a scribe’s scratchings: a log (4)

But they all alike began to make excuses. (Luke 14.18)

For a very long time now I’ve had the inkling in my head to copy the Bible by hand. And for a very long time now I’ve not acted on that inkling. I mean, in this regard I’ve put the pro in procrastination. My reasons: time and handwriting.

I say reasons. Rub that out. Completely. Replace it with a more accurate word: excuses.

Time. We all have the same amount of it each day. Of course, by no means are those hours all spoken for in the same way. And, due to profound responsibilities and necessities, some of us have precious “free” time each week. But, spending some time in the word of the Lord, well, this is a profound necessity we dare not skimp on or attempt to skirt; even if it is just a single sentence each day. And so, the only question that remains is exactly how we’ll spend that time in his revelation to us.
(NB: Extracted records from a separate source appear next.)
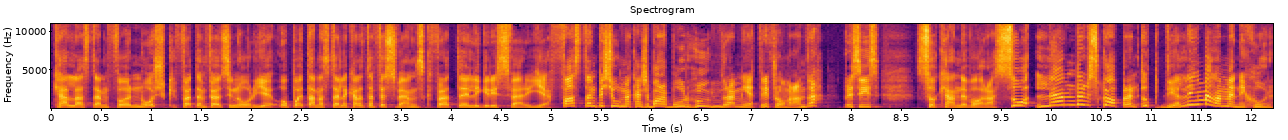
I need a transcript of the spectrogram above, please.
kallas den för norsk för att den föds i Norge och på ett annat ställe kallas den för svensk för att det ligger i Sverige. Fast den personerna kanske bara bor hundra meter ifrån varandra. Precis, så kan det vara. Så länder skapar en uppdelning mellan människor.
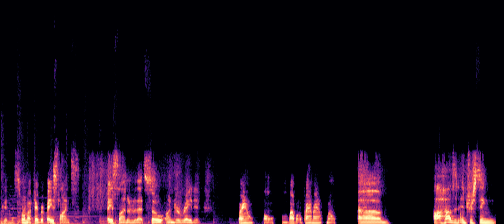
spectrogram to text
goodness. One of my favorite bass lines. Bass line under that, so underrated. Um, a-ha's an interesting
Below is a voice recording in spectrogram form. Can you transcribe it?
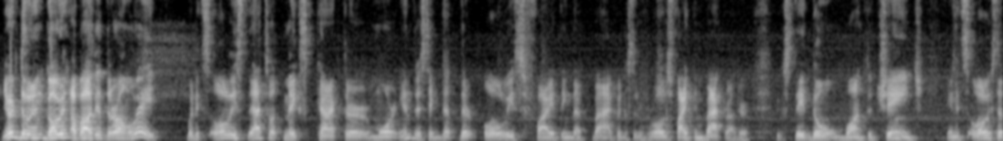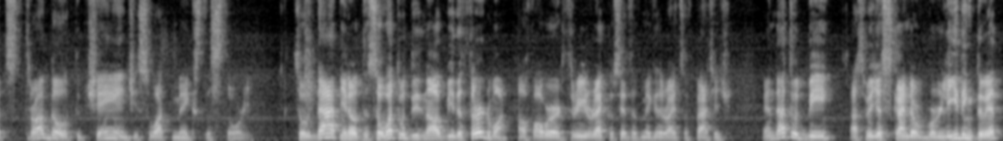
you're doing going about it the wrong way. But it's always that's what makes character more interesting. That they're always fighting that back because they're always fighting back rather because they don't want to change. And it's always that struggle to change is what makes the story. So that, you know, so what would now be the third one of our three requisites that make the rites of passage? And that would be, as we just kind of were leading to it,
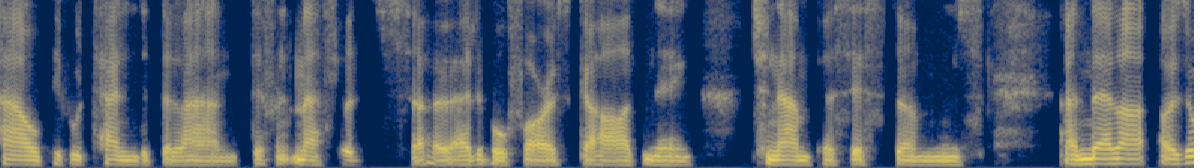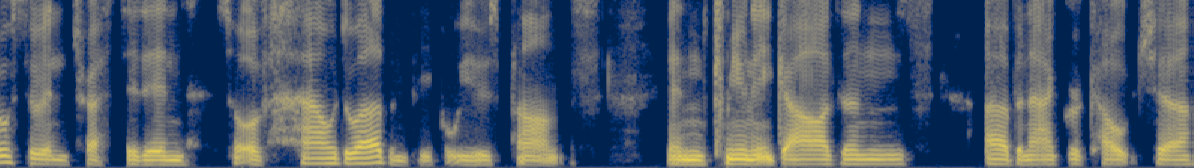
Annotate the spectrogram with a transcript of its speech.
how people tended the land, different methods, so edible forest gardening, Chinampa systems. And then I, I, was also interested in sort of how do urban people use plants in community gardens, urban agriculture.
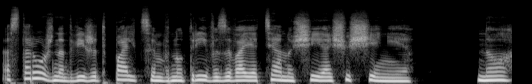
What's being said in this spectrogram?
осторожно движет пальцем внутри, вызывая тянущие ощущения. Но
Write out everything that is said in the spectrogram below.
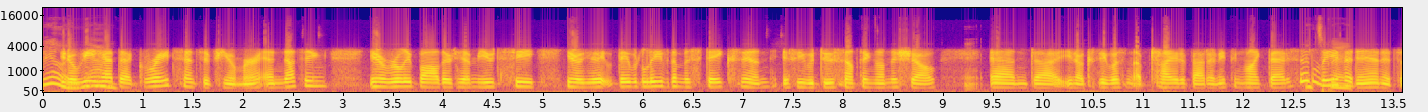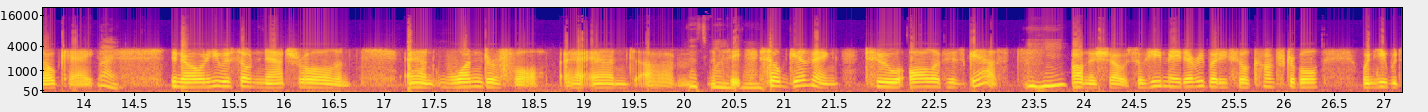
Really? You know, he yeah. had that great sense of humor, and nothing, you know, really bothered him. You'd see, you know, they, they would leave the mistakes in if he would do something on the show, and uh, you know, because he wasn't uptight about anything like that. He said, That's "Leave great. it in; it's okay." Right. You know, and he was so natural and and wonderful, and um, That's let's see, wonderful. so giving to all of his guests Mm-hmm. on the show. So he made everybody feel comfortable when he would,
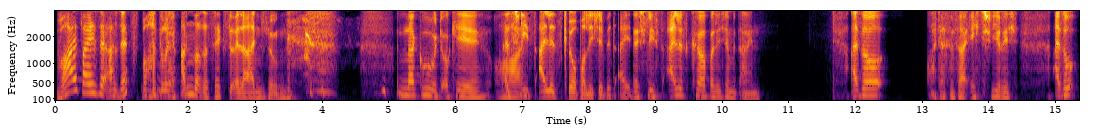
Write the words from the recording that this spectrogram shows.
Wahlweise ersetzbar durch andere sexuelle Handlungen. Na gut, okay. Oh, Es schließt alles Körperliche mit ein. es schließt alles Körperliche mit ein. Also, oh, das ist ja echt schwierig. Also,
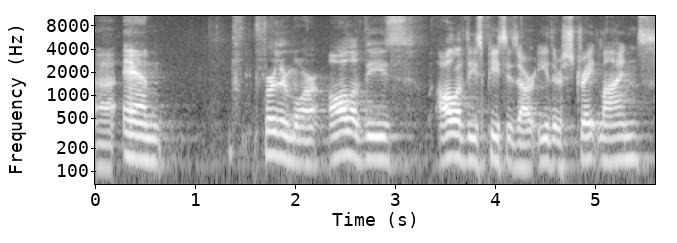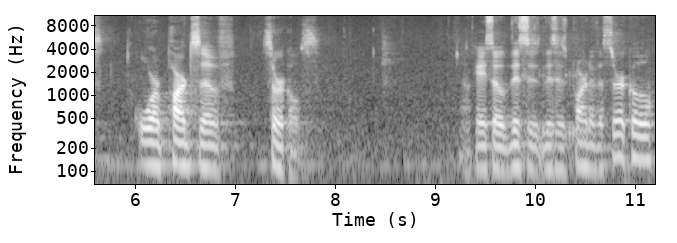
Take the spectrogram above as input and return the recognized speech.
Uh, and furthermore, all of these, all of these pieces are either straight lines or parts of circles. Okay, so this is, this is part of a circle,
As for me, since I can read and write, then I can do both as I read. And so, to say to myself “I do not have enough time to write out Scripture” is simply empty self-deception.

Handwriting. Mine is horrific. Why, except for my signature, I gave up cursive while still in college. That’s been awhile. I, quite literally, can no longer even correctly form the cursive alphabet! [I just tried] And my hand-printing? Think whatever the antonym is of “draftsman;” I call it “encryption.” Oh, it is legible to me, but I’m always embarrassed for others to see it. No small number of people have commented or jabbed me about it through the years.

But, I must ask myself: why will I copy the Bible by hand? If the primary reason is not about others reading it, but is about my reading and experiencing it for own gain, then so long as I can still read my own handwriting, why should I care one wit what it looks like to others? While others will see it, this is not so much about display to others as it is for development of my walk with the Author.

And so … I am done with these lame excuses. Done, done, done, I say.

But, in so saying, this gives me pause … what other “reasons” in other areas of my life are actually just “excuses?”

a scribe’s scratchings: a log (3)

SCRIBES: Persons who can read and write. (Kim Paffenroth; Eerdman’s Dictionary of the Bible)

Not everyone can, you know.

As in, never could. Or, once could, but can’t now. Or, can do one, but not the other.

I am privileged, for I can do both.

And if I make use of that privilege, how will I use it?

Like everything else in my life and what I want my life to be about, I pray: to draw closer to God.

And that is the main reason I’ve decided to copy the entire Bible by hand.